Problem to solve:
The lines to copy run from the one containing "Read the spectrogram" to the very end of the records; give them exactly, and only them, without pictures.

Records to process below:

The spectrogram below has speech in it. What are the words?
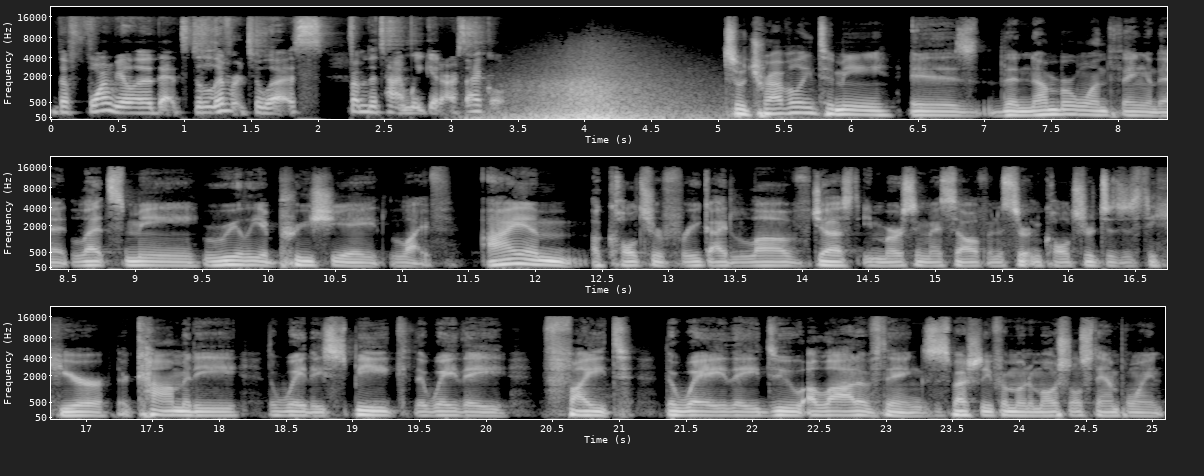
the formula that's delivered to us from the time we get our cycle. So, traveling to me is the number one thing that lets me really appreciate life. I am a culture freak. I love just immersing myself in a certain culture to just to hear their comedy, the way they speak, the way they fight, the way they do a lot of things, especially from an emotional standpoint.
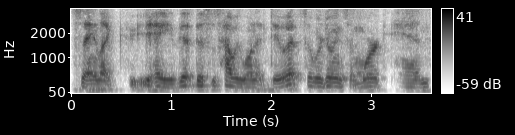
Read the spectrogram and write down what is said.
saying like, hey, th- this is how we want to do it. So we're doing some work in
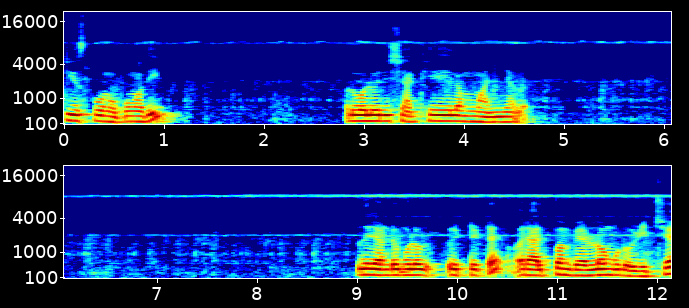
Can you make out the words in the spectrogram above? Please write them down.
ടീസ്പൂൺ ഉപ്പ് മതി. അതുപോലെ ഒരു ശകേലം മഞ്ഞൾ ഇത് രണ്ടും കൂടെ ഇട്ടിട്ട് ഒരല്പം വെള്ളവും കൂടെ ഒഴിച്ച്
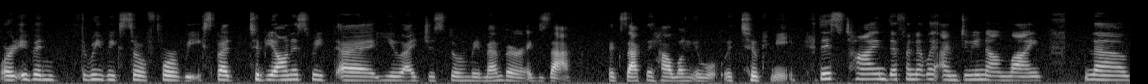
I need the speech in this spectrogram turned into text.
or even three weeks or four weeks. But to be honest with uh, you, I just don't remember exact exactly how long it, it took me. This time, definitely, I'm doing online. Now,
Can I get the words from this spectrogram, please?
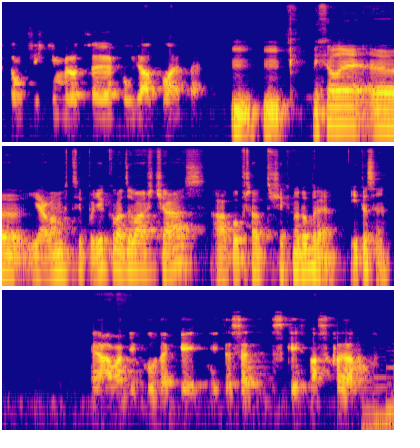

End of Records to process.

Exercise output:
Read the spectrogram and write down what is said.
saying like, hey, th- this is how we want to do it. So we're doing some work in
Can you make out the words in the spectrogram above? Please write them down.
ടീസ്പൂൺ ഉപ്പ് മതി. അതുപോലെ ഒരു ശകേലം മഞ്ഞൾ ഇത് രണ്ടും കൂടെ ഇട്ടിട്ട് ഒരല്പം വെള്ളവും കൂടെ ഒഴിച്ച്
I need the speech in this spectrogram turned into text.
or even three weeks or four weeks. But to be honest with uh, you, I just don't remember exact exactly how long it, it took me. This time, definitely, I'm doing online. Now,
Can I get the words from this spectrogram, please?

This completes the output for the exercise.